put forth disorder'd twigs; the fallow leas are over-run with weeds, darnel, &e and so every thing, vineyards, fallows, meads, and hedges, defective in their natures, grow to wildness : defective in their own particular natures. “Sua deficiuntur natura ; (fays Mr. Upton, in the preface to his Observations, &c. p. 41.) they were not defective in their crescive nature, for they grew to wild. ness: but were defective in their proper and favourable natures, which was to bring forth food for man.'
* The First Part of Henry VI.
ACT I. SCENE VI.
(1) LORY is like a circle in the water ;
Which never ceaseth to enlarge itself,
Till by broad spreading it disperse to nought,
ACT V. SCENE VIII,
For marriage is a matter of more worth,
Than to be dealt in by attorneyship.
For what is wedlock forced but a hell,
An age of Discord and continual strife ?
Whereas the contrary bringeth forth bliss,
And is a pattern of celestial peace.
* It is not the business or intention of this work to enter into a confideration of the genuineness of some of those compofitions, which are generally received as Shakespear's, tho' disputed, and I think, we may add juftly, by the criticks. Among the rest none appear less worthy of our inimitable author, than the three following ; some fine strokes in them sufficiently aflure us Sbake.
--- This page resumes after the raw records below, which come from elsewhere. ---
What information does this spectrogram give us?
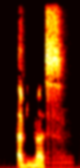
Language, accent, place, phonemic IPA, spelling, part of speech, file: French, France, Lyon, /a.bi.mas/, abîmasses, verb, LL-Q150 (fra)-abîmasses.wav
- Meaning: second-person singular imperfect subjunctive of abîmer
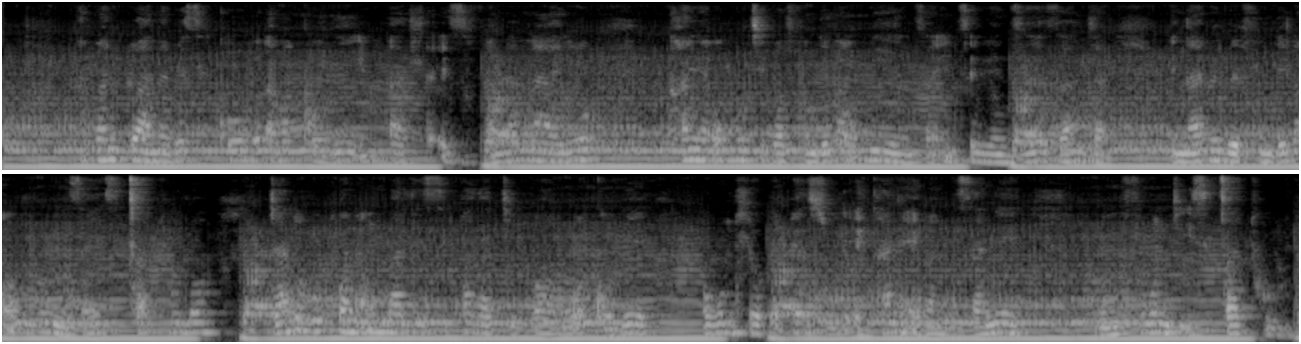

Spear lent a hand ; that he composed the whole, I can by no means persuade myself ; however, I leave it to the discussion of others, and only beg leave to observe, there are, beside the few palfages I have selected, many fingle lines, which I could not well produce as beauties separately considered, that merit obfervation.
(1) Glory, &c.] Beaumont and Fletcher in their Bioody Brotber, use this fine fimile, though on another subject, with equal beautya
The jars of brothers, two such mighty ones,
Is like a small stone thrown into a river,
The breach scarce heard, but view the beaten current,
And you shall see a thousand angry rings,
Rise in his face, ftill swelling, and still growing ;
So jars distrusts encircle, distrusts dangers,
And dangers death, the greatest extreme follows,
Till nothing bound them but the shoar, their graves.
AEt 2. S. r.
The Second Part of Henry VI.
A resolu'd ambitious Woman.
(1) OLLOW I must, I cannot go before, While Glo'ster bears this base and humble
Were I a man, a duke, and next of blood,
I wou'd remove these tedious stumbling-blocks ;
And smooth my way upon their headless necks.
And being a woman, I will not be Nack
To play my part in fortune's pageant.
The Lord' ever to be remember'd.
Let never day or night unhallow'd pass, Bur ftill remember what the Lord hath done..
Scene VII. Eleanor to the Duke of Glo'ster,
when doing Penance.
For whilft I think I am thy married wife 3;
And thou a prince, protector of this land
Methinks, I should not thus be led along,
(1) Follow, &c ] There is something very like the character of lady Macbeth, in this ambitious wife of the duke of Glofter.